» **Data for this task**

+ + + +

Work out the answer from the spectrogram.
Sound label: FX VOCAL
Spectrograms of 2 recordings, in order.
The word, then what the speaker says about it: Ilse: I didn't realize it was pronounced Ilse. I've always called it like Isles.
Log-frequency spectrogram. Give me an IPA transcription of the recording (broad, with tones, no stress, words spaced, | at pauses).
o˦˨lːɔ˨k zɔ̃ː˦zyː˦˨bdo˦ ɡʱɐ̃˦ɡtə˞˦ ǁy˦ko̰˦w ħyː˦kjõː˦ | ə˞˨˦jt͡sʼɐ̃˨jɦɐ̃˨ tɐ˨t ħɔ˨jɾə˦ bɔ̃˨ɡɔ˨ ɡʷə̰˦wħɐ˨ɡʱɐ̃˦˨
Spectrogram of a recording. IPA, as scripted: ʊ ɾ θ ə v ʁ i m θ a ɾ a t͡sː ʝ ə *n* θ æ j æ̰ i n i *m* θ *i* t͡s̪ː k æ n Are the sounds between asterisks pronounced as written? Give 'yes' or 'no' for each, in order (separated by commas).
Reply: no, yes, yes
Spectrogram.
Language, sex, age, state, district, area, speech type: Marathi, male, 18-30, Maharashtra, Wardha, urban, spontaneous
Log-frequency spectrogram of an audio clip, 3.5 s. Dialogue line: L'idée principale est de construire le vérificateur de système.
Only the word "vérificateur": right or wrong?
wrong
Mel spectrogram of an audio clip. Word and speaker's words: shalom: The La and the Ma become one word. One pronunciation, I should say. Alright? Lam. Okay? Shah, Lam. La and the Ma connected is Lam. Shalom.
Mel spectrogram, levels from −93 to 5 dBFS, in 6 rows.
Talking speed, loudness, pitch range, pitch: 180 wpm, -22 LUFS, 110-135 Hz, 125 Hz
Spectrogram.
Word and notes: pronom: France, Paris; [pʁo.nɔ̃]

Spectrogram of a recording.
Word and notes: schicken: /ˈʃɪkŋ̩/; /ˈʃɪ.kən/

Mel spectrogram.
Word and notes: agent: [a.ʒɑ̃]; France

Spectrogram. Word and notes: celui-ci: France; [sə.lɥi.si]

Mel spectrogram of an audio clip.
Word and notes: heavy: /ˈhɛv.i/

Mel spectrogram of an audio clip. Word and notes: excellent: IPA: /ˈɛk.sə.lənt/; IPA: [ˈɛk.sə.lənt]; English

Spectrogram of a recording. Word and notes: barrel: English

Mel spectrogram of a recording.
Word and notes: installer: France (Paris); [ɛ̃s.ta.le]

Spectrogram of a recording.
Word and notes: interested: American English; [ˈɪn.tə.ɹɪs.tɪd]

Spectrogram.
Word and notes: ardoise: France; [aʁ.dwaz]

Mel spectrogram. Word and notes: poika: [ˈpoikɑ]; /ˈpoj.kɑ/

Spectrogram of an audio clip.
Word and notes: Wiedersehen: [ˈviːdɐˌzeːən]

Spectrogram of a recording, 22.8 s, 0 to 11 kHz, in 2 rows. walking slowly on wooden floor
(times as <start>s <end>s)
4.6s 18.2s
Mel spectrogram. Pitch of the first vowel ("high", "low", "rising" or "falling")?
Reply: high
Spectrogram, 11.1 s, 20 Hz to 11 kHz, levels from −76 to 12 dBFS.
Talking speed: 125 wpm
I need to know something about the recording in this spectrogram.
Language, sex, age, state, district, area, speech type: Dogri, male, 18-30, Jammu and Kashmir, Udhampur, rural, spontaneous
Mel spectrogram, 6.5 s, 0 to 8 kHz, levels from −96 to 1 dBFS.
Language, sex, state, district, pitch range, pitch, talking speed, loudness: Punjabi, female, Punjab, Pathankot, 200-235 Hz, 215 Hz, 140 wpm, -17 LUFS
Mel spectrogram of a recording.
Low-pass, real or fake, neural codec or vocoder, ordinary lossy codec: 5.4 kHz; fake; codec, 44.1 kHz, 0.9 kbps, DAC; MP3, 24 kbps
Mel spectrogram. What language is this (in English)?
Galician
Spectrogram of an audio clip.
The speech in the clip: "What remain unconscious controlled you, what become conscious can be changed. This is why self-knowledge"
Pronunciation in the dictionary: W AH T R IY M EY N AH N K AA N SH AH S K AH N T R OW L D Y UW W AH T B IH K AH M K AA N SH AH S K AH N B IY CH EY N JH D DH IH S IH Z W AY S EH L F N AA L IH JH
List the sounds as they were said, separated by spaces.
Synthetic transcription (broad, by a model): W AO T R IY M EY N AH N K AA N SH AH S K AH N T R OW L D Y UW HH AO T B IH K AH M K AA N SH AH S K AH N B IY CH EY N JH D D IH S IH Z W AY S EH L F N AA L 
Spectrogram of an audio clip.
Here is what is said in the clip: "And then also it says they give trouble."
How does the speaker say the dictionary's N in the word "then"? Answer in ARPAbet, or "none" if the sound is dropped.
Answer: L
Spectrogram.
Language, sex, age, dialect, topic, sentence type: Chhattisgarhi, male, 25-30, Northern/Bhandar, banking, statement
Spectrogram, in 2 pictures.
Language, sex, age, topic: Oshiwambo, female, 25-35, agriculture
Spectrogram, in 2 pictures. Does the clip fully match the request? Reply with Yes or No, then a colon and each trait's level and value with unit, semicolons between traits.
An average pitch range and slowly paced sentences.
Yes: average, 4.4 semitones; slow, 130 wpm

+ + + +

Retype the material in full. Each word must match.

Work out the answer from the spectrogram.
Sound label: FX VOCAL
Spectrograms of 2 recordings, in order.
The word, then what the speaker says about it: Ilse: I didn't realize it was pronounced Ilse. I've always called it like Isles.
Log-frequency spectrogram. Give me an IPA transcription of the recording (broad, with tones, no stress, words spaced, | at pauses).
o˦˨lːɔ˨k zɔ̃ː˦zyː˦˨bdo˦ ɡʱɐ̃˦ɡtə˞˦ ǁy˦ko̰˦w ħyː˦kjõː˦ | ə˞˨˦jt͡sʼɐ̃˨jɦɐ̃˨ tɐ˨t ħɔ˨jɾə˦ bɔ̃˨ɡɔ˨ ɡʷə̰˦wħɐ˨ɡʱɐ̃˦˨
Spectrogram of a recording. IPA, as scripted: ʊ ɾ θ ə v ʁ i m θ a ɾ a t͡sː ʝ ə *n* θ æ j æ̰ i n i *m* θ *i* t͡s̪ː k æ n Are the sounds between asterisks pronounced as written? Give 'yes' or 'no' for each, in order (separated by commas).
Reply: no, yes, yes
Spectrogram.
Language, sex, age, state, district, area, speech type: Marathi, male, 18-30, Maharashtra, Wardha, urban, spontaneous
Log-frequency spectrogram of an audio clip, 3.5 s. Dialogue line: L'idée principale est de construire le vérificateur de système.
Only the word "vérificateur": right or wrong?
wrong
Mel spectrogram of an audio clip. Word and speaker's words: shalom: The La and the Ma become one word. One pronunciation, I should say. Alright? Lam. Okay? Shah, Lam. La and the Ma connected is Lam. Shalom.
Mel spectrogram, levels from −93 to 5 dBFS, in 6 rows.
Talking speed, loudness, pitch range, pitch: 180 wpm, -22 LUFS, 110-135 Hz, 125 Hz
Spectrogram.
Word and notes: pronom: France, Paris; [pʁo.nɔ̃]

Spectrogram of a recording.
Word and notes: schicken: /ˈʃɪkŋ̩/; /ˈʃɪ.kən/

Mel spectrogram.
Word and notes: agent: [a.ʒɑ̃]; France

Spectrogram. Word and notes: celui-ci: France; [sə.lɥi.si]

Mel spectrogram of an audio clip.
Word and notes: heavy: /ˈhɛv.i/

Mel spectrogram of an audio clip. Word and notes: excellent: IPA: /ˈɛk.sə.lənt/; IPA: [ˈɛk.sə.lənt]; English

Spectrogram of a recording. Word and notes: barrel: English

Mel spectrogram of a recording.
Word and notes: installer: France (Paris); [ɛ̃s.ta.le]

Spectrogram of a recording.
Word and notes: interested: American English; [ˈɪn.tə.ɹɪs.tɪd]

Spectrogram.
Word and notes: ardoise: France; [aʁ.dwaz]

Mel spectrogram. Word and notes: poika: [ˈpoikɑ]; /ˈpoj.kɑ/

Spectrogram of an audio clip.
Word and notes: Wiedersehen: [ˈviːdɐˌzeːən]

Spectrogram of a recording, 22.8 s, 0 to 11 kHz, in 2 rows. walking slowly on wooden floor
(times as <start>s <end>s)
4.6s 18.2s
Mel spectrogram. Pitch of the first vowel ("high", "low", "rising" or "falling")?
Reply: high
Spectrogram, 11.1 s, 20 Hz to 11 kHz, levels from −76 to 12 dBFS.
Talking speed: 125 wpm
I need to know something about the recording in this spectrogram.
Language, sex, age, state, district, area, speech type: Dogri, male, 18-30, Jammu and Kashmir, Udhampur, rural, spontaneous
Mel spectrogram, 6.5 s, 0 to 8 kHz, levels from −96 to 1 dBFS.
Language, sex, state, district, pitch range, pitch, talking speed, loudness: Punjabi, female, Punjab, Pathankot, 200-235 Hz, 215 Hz, 140 wpm, -17 LUFS
Mel spectrogram of a recording.
Low-pass, real or fake, neural codec or vocoder, ordinary lossy codec: 5.4 kHz; fake; codec, 44.1 kHz, 0.9 kbps, DAC; MP3, 24 kbps
Mel spectrogram. What language is this (in English)?
Galician
Spectrogram of an audio clip.
The speech in the clip: "What remain unconscious controlled you, what become conscious can be changed. This is why self-knowledge"
Pronunciation in the dictionary: W AH T R IY M EY N AH N K AA N SH AH S K AH N T R OW L D Y UW W AH T B IH K AH M K AA N SH AH S K AH N B IY CH EY N JH D DH IH S IH Z W AY S EH L F N AA L IH JH
List the sounds as they were said, separated by spaces.
Synthetic transcription (broad, by a model): W AO T R IY M EY N AH N K AA N SH AH S K AH N T R OW L D Y UW HH AO T B IH K AH M K AA N SH AH S K AH N B IY CH EY N JH D D IH S IH Z W AY S EH L F N AA L 
Spectrogram of an audio clip.
Here is what is said in the clip: "And then also it says they give trouble."
How does the speaker say the dictionary's N in the word "then"? Answer in ARPAbet, or "none" if the sound is dropped.
Answer: L
Spectrogram.
Language, sex, age, dialect, topic, sentence type: Chhattisgarhi, male, 25-30, Northern/Bhandar, banking, statement
Spectrogram, in 2 pictures.
Language, sex, age, topic: Oshiwambo, female, 25-35, agriculture
Spectrogram, in 2 pictures. Does the clip fully match the request? Reply with Yes or No, then a colon and each trait's level and value with unit, semicolons between traits.
An average pitch range and slowly paced sentences.
Yes: average, 4.4 semitones; slow, 130 wpm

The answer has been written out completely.